WHAT ARE COMPANIES SAYING?
The airline reported its passenger numbers were down 58.9% year-on-year for September. CO2 emissions in grams per passenger/km were 32.2% higher due to the drop in load factor, while total CO2 emissions in tonnes decreased at a slightly higher rate than capacity.
Financials & Real Estate
The Company has been actively engaged with all of its tenants over the summer and is pleased to report robust rent collection to date of 97% for the September to December 2020 quarter (Q4). As a result of its robust rent collection, the Board has today further increased its quarterly dividend guidance by 6% to 1.44 pence per share for the quarter ending 31 December 2020. This dividend is expected to be fully covered by net rental income for the quarter.
Retail & Consumer
In response to an increasingly challenging theatrical landscape and sustained key market closures due to the COVID-19 pandemic, Cineworld confirmed that it will be temporarily suspending operations at all of its 536 Regal theatres in the US and its 127 Cineworld and Picturehouse theatres in the UK from Thursday, 8 October 2020. These closures will impact approximately 45,000 employees.

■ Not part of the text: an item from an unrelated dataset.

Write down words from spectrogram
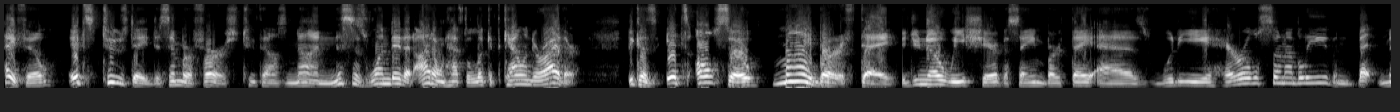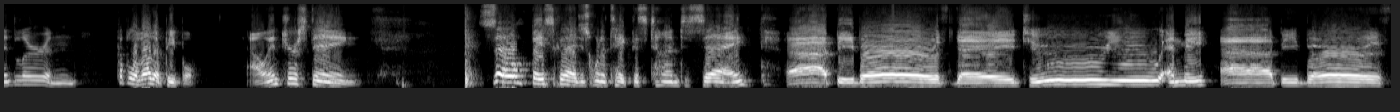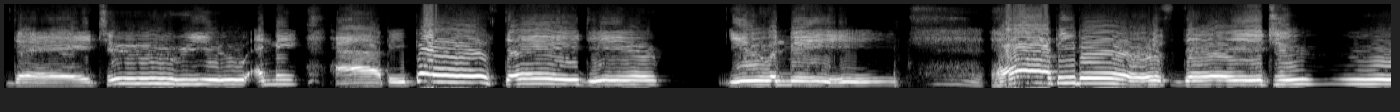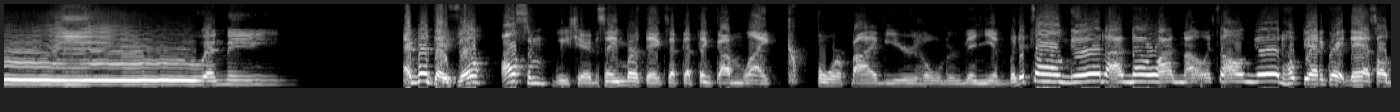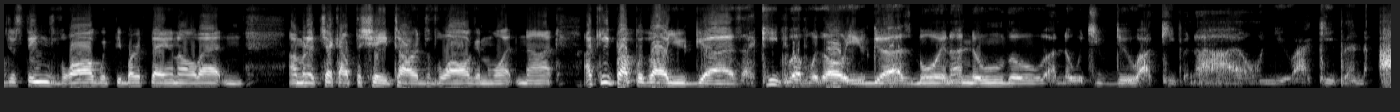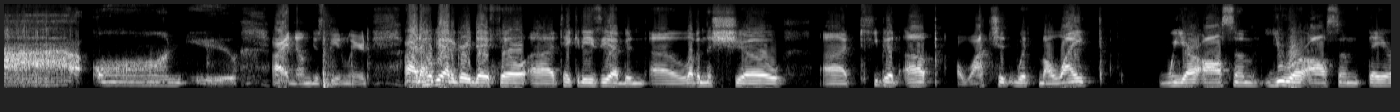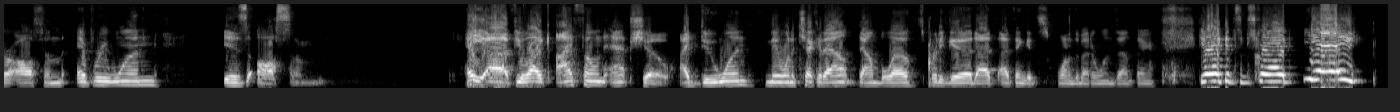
Hey Phil, it's Tuesday, December 1st, 2009, and this is one day that I don't have to look at the calendar either. Because it's also my birthday. Did you know we share the same birthday as Woody Harrelson, I believe, and Bette Midler, and a couple of other people? How interesting. So, basically, I just want to take this time to say, Happy birthday to you and me. Happy birthday to you and me. Happy birthday, dear you and me. Happy birthday to you and me. Happy birthday, Phil. Awesome. We share the same birthday, except I think I'm like four or five years older than you. But it's all good. I know, I know. It's all good. Hope you had a great day. I saw Justine's vlog with your birthday and all that. And I'm going to check out the ShayTards vlog and whatnot. I keep up with all you guys. I keep up with all you guys, boy. And I know, though, I know what you do. I keep an eye on you. I keep an eye on you. All right, now I'm just being weird. All right, I hope you had a great day, Phil. Uh, take it easy. I've been uh, loving the show. Uh, keep it up. I watch it with my wife. We are awesome. You are awesome. They are awesome. Everyone is awesome. Hey, uh, if you like iPhone App Show, I do one. You may want to check it out down below. It's pretty good. I, I think it's one of the better ones out there. If you like it, subscribe. Yay!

The Company explained that as major US markets, mainly New York, remained closed and without guidance on reopening timing, studios have been reluctant to release their pipeline of new films. In turn, without these new releases, Cineworld cannot provide customers in both the US and the UK – the company’s primary markets – with the breadth of strong commercial films necessary for them to consider coming back to theatres against the backdrop of COVID-19. Cineworld said it will continue to monitor the situation closely and will communicate any future plans to resume operations in these markets at the appropriate time, when key markets have more concrete guidance on their reopening status and, in turn, studios are able to bring their pipeline of major releases back to the big screen.
Greencore Group plc
The manufacturer of convenience foods issued its Q4 trading update which reported progressive improvement in revenue, Adjusted EBITDA and cash generation in Q4, supported by continued increase in demand for food to go categories. The Group confirmed that production had been fully restored by the middle of September at its Northampton site following the COVID-19 outbreak in the area. For the full year, the Group expects a reported revenue outturn of approximately £1,265m. As anticipated, Adjusted EBITDA improved in the final quarter and the Group expects that for the full year, Adjusted EBITDA will be approximately £85m. This is after charging in excess of £10m of non-recurring COVID-19 related operating costs.
The handbag maker reported that group revenue was down 10% to £149.3m (2019: £166.3m) and pre-tax loss stood at £48m for the year to March, primarily reflecting a challenging UK market and the impact of COVID-19 towards the end of the financial period. Group revenue was actually down 6% before the start of COVID-19. Thierry Andretta, CEO, observed that post year end, the Group has continued to benefit from its long-term strategic focus with initial sales ahead of our early expectations. However he said “we cannot escape the reality that British luxury and UK cities face a very uncertain future, hampered by necessary but dramatic social distancing measures and alarmingly low levels of footfall, as well as the pressures of high rents and business rates and the upcoming changes to tax free shopping.”
BATM, a leading provider of real-time technologies for networking solutions and medical laboratory systems, announced that it has received an initial €4.3m order for its COVID-19 Real-Time PCR diagnostic test kits and instruments. The order is from a major new customer and is to be delivered during Q4. The new customer is a significant global private laboratory group headquartered in Italy that provides COVID-19 testing throughout Europe, primarily for large businesses such as airports.
IN THE NEWS
Johnson Warns Angry Britons of ‘Tough Winter’ in Covid Battle – Bloomberg
Vaccinating all of UK ‘not going to happen’, says task force head – Financial Times
Small businesses face ruin as UK lenders block access to Covid loans – Financial Times